“Oh, you! The wizard’s wife.” Dealing with a commoner, his voice was somehow less delicate. “You have a great deal to answer for after that last fiasco!”

She held up the vial. “Here is another potion, but …,” She pulled it out of his eager grasp. “This potion is much more powerful than the last, and there is a complex spell to cast. A smart young Prince such as yourself would prefer the spell to work, would you not, your highness?”

The words, “I should hope not,” drifted down from the balcony above.

Margery pulled the Prince aside to speak in hushed tones, placing the glass vial in his hands. “One drop, one drop only, one drop precisely, no more, no less, in her wine as she sups each night, until it is entirely gone,” she whispered.

“And that is all?” The Prince was amazed. 

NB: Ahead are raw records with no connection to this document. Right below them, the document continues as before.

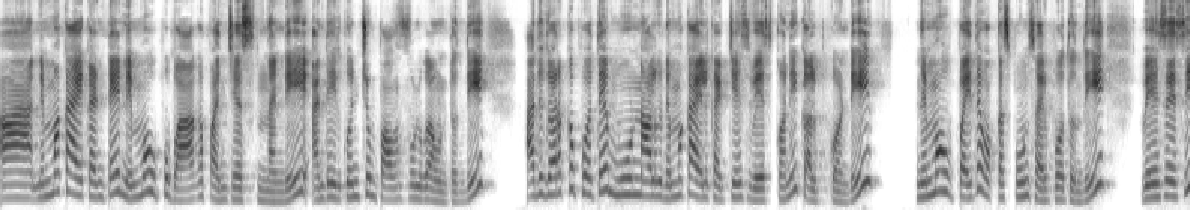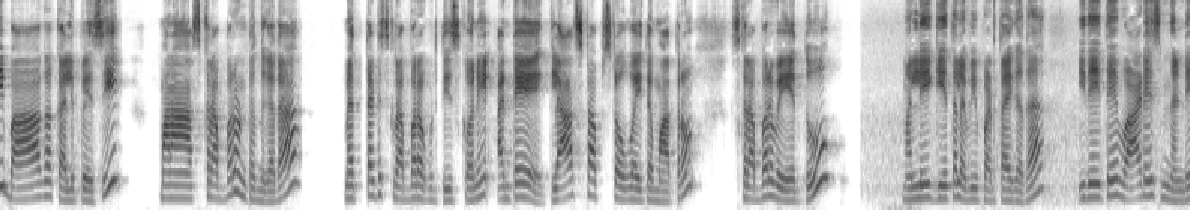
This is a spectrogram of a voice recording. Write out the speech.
ఆ నిమ్మకాయ కంటే నిమ్మ ఉప్పు బాగా పనిచేస్తుందండి. అంటే ఇది కొంచెం పవర్ఫుల్గా ఉంటుంది. అది దొరకకపోతే మూడు నాలుగు నిమ్మకాయలు కట్ చేసి వేసుకొని కలుపుకోండి. నిమ్మ ఉప్పు అయితే ఒక స్పూన్ సరిపోతుంది. వేసేసి బాగా కలిపేసి మన స్క్రబ్బర్ ఉంటుంది కదా మెత్తటి స్క్రబ్బర్ ఒకటి తీసుకొని అంటే గ్లాస్ టాప్ స్టవ్ అయితే మాత్రం స్క్రబ్బర్ వేయద్దు. మళ్ళీ గీతలు అవి పడతాయి కదా ఇదైతే వాడేసిందండి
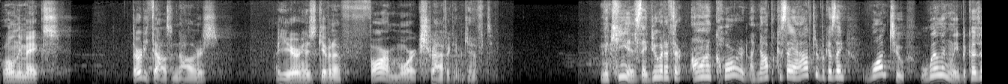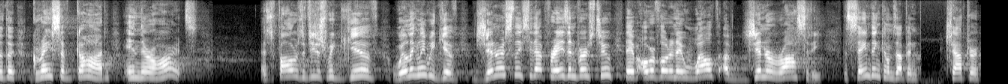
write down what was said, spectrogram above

Alas, too soon. “No, your highness.” Margery led the Prince further from the bower window for the purpose of speaking freely. “If you will forgive me, your highness, the instructions are quite complex. This is an intricate spell and requires a three-part casting. First, the mental component: Every evening, without fail, you must tell her of the decisions you are considering regarding the kingdom. You must listen to her advice on them.”

“I’ll do everything she says!” 

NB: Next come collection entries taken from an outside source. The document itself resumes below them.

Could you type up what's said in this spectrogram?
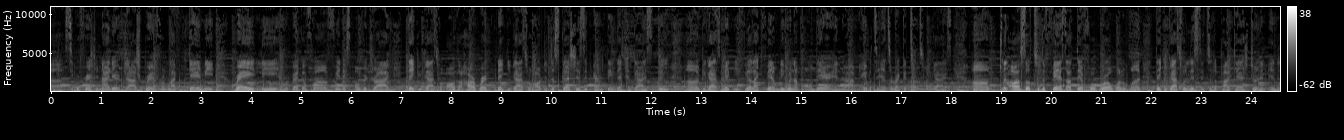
uh, Secret Friends United, Josh Brent from Life of Gaming, Ray, Lee, and Rebecca from Phoenix Overdrive. Thank you guys for all the hard work. Thank you guys for all the discussions and everything that you guys do. Uh, you guys make me feel like family when I'm on there and I'm able to interact and talk to you guys. Um, and also to the fans out there for World 101, thank you guys for listening to the podcast, joining in the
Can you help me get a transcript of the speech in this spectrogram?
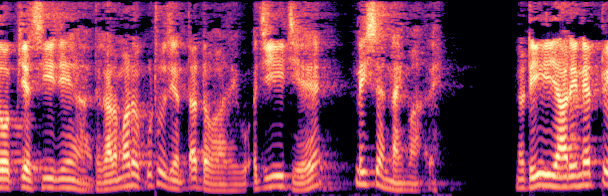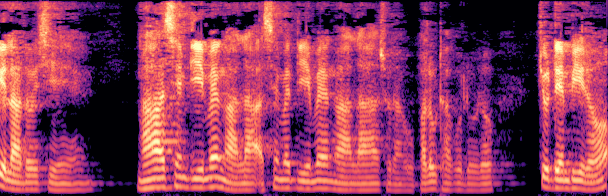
သောပျက်စီးခြင်းဟာဒကာဓမ္မတို့ကုထုရှင်တတ္တဝါတွေကိုအကြီးအကျယ်နှိပ်စက်နိုင်ပါတယ် နော်ဒီအရာတွေနဲ့တွေ့လာလို့ရှိရင်ငါအဆင်ပြေမဲ့ငါလားအဆင်မပြေမဲ့ငါလားဆိုတာကိုဘာလို့ထားဖို့လိုတော့ကြွတင်ပြီးတော့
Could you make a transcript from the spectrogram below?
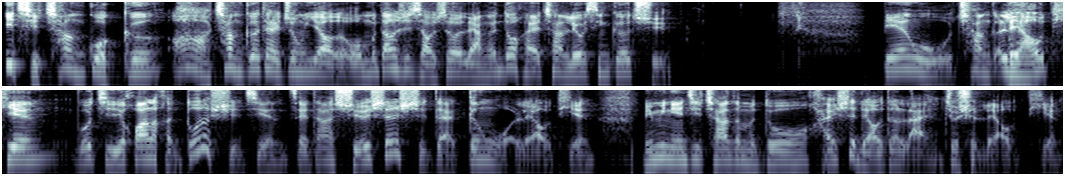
一起唱过歌啊！唱歌太重要了。我们当时小时候两个人都还唱流行歌曲，编舞、唱歌、聊天。我姐姐花了很多的时间在她学生时代跟我聊天。明明年纪差这么多，还是聊得来，就是聊天。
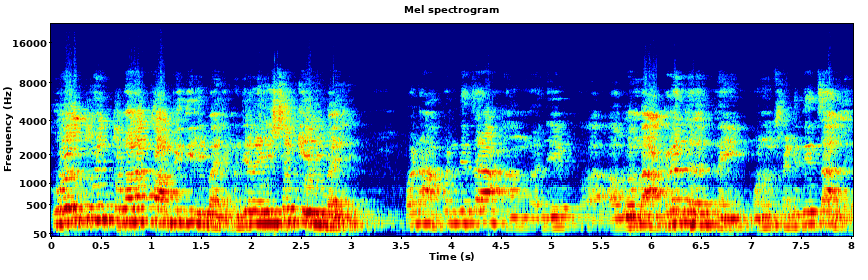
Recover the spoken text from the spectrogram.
फोन तुम्ही तुम्हाला कॉपी दिली पाहिजे म्हणजे रजिस्टर केली पाहिजे. पण आपण त्याचा म्हणजे अवलंब आग्रह धरत नाही म्हणून साठी ते चाललंय.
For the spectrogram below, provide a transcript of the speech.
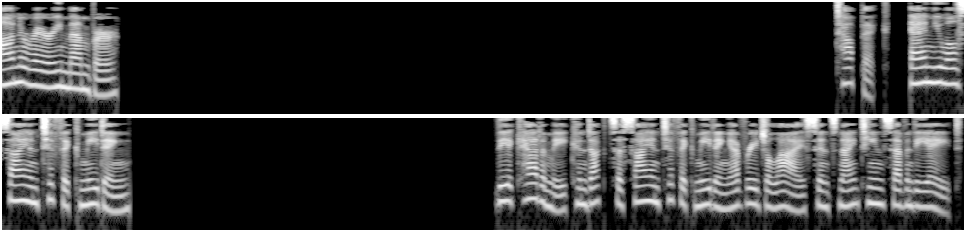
Honorary member Annual scientific meeting The Academy conducts a scientific meeting every July since 1978.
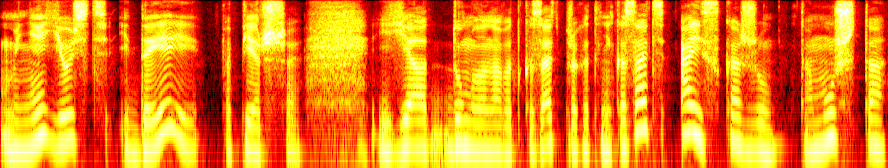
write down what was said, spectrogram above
У мяне ёсць ідэі па-першае я думала нават казаць про гэта не казаць а і скажу тому что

She smiled gently. “No, your highness. You are the Prince of this land and the decisions are yours to make. But you must listen to her advice. Use it when you judge it good, and give her credit to your father when you do. Second.” She raised a hand, two fingers extended. “The physical component. When she has been walking, rub her feet. When at needlepoint, massage her shoulders. If her head should ache, rub her temples. This, too, must be done every day without fail.”

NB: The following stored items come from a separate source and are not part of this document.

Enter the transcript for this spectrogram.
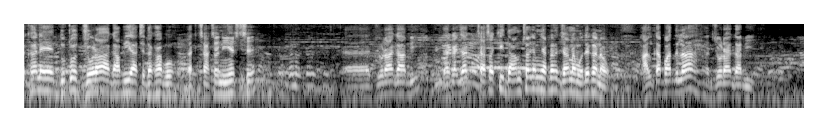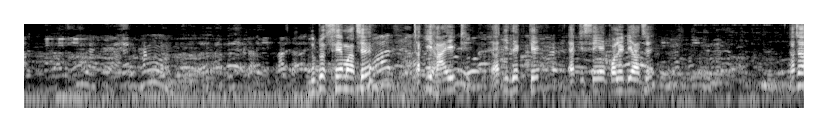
এখানে দুটো জোড়া গাবি আছে দেখাবো। এক চাচা নিয়ে এসছে। জোড়া গাবি দেখা যাক চাচা কি দাম চাই আমি আপনাদের জানাব দেখে নাও। হালকা পাতলা জোড়া গাবি দুটো সেম আছে একই হাইট একই দেখতে একই সিংয়ের কোয়ালিটি আছে। চাচা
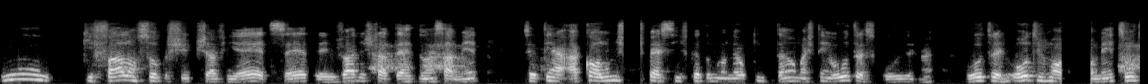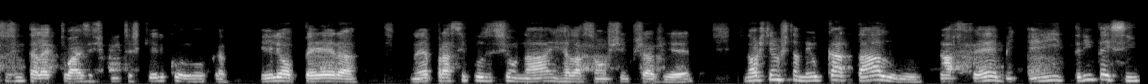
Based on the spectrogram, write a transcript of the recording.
o que falam sobre o Chico Xavier, etc., várias estratégias de lançamento. Você tem a, a coluna específica do Manuel Quintão, mas tem outras coisas, né? Outras, outros momentos, outros intelectuais espíritas que ele coloca, ele opera né, para se posicionar em relação ao Chico Xavier. Nós temos também o catálogo da FEB em 35.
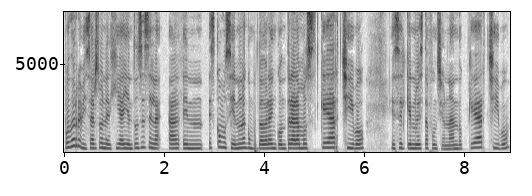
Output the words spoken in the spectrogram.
Puedo revisar su energía y entonces en la, en, es como si en una computadora encontráramos qué archivo es el que no está funcionando, qué archivo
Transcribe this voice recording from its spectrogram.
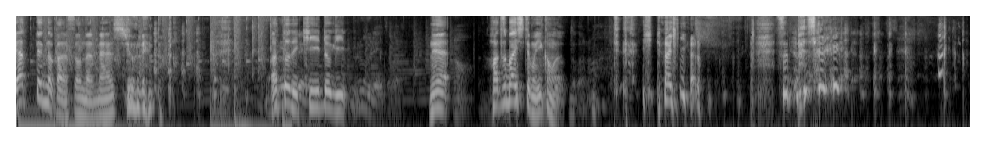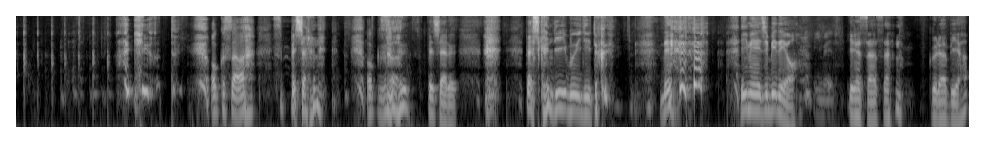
やってんのかなそんなん何周年とか後で聞いときねな発売してもいいかも いらんやろスペシャルギオット奥沢スペシャルね。奥沢スペシャル。確かに DVD とか。でイメージビデオ。平沢さんの。グラビア。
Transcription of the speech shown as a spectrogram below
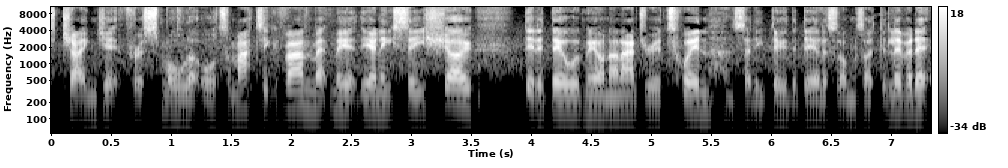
to change it for a smaller automatic van. Met me at the NEC show, did a deal with me on an Adria Twin and said he'd do the deal as long as I delivered it.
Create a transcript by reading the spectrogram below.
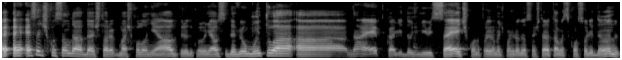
É, é, essa discussão da, da, história mais colonial, do período colonial, se deveu muito a, a na época ali, 2007, quando o programa de pós-graduação história estava se consolidando,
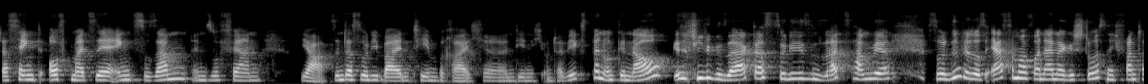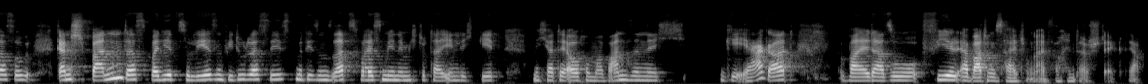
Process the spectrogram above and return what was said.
Das hängt oftmals sehr eng zusammen. Insofern ja, sind das so die beiden Themenbereiche, in denen ich unterwegs bin. Und genau, wie du gesagt hast, zu diesem Satz haben wir, so sind wir so das erste Mal voneinander gestoßen. Ich fand das so ganz spannend, das bei dir zu lesen, wie du das siehst mit diesem Satz, weil es mir nämlich total ähnlich geht. Mich hat er auch immer wahnsinnig geärgert, weil da so viel Erwartungshaltung einfach hintersteckt, ja.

The Prince said, “But…”

Margery held up a third finger. “And the matter of the soul: Every day, you must bring something to please her. A flower, perhaps, or a kitten, or the head of her enemy on a golden platter. You must watch to see which she adores and which she abhors, and make the most of your observations.”

“Presents, yes, of course.” The Prince held the vial up to the sun’s light and shook it, peering at the clear liquid within. 

Margery quickly pushed the young man’s hand down. “Do not let anyone see,” she said. “What if the Princess should suspect poison?”

The Prince said, “Ah. Er. Um,” as the likely outcome of a game of Dueling Deadly Dosages with his well-trained Princess occurred to him. He hid the bottle in his tunic. “I understand. Is there anything else?”

“That is the least. More will only strengthen the effect. Do each every day without fail until the potion is entirely used up.”

Margery returned to the cottage and her knitting, for the booties would not knit themselves. At some later point Ambrose emerged from his workshop, a much-scribbled scroll trailing in his wake. “Will the Prince be fine?”

“I expect so, one way or another,” Margery said, as she knit one, purl two’d her way up the bootie. “She will come to love him or he will accept she will not, one way or the other.”

Ambrose the Amber reached over to adjust the lamp so she could see better, and then sacrificed a few more moments from his astral mathematics to massage her shoulders.

He was not your mother’s wizard, to be sure, but he certainly was his wife’s.

Text copyright © 2020 by Dave D'Alessio. Illustration by Pixabay, used under license.

About the Author: Dave D'Alessio (blog) is an ex-industrial chemist, ex-TV engineer, and ex-award-winning animator currently masquerading as a social scientist. His published short stories include "The Twenty-Year Reich" — nominee for the Sidewise Award for best alternative history fiction. He lives near an Ikea and enjoys putting furniture together.